SOURCE MATERIAL:
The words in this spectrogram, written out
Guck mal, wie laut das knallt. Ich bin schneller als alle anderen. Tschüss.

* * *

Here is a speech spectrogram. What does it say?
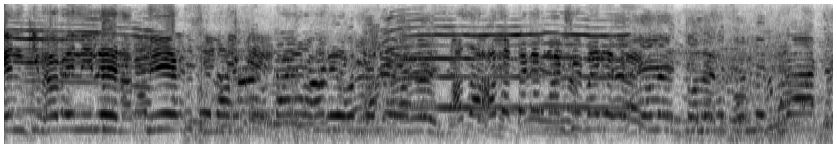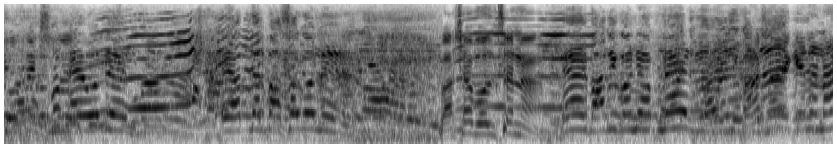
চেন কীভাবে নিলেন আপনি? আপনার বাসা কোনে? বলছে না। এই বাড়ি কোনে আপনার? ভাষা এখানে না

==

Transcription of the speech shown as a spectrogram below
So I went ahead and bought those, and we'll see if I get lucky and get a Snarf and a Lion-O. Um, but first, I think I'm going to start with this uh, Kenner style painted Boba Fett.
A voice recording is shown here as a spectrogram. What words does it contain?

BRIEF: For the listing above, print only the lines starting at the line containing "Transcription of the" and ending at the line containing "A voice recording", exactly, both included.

YOUR RESPONSE:
Transcription of the speech shown as a spectrogram below
So I went ahead and bought those, and we'll see if I get lucky and get a Snarf and a Lion-O. Um, but first, I think I'm going to start with this uh, Kenner style painted Boba Fett.
A voice recording is shown here as a spectrogram. What words does it contain?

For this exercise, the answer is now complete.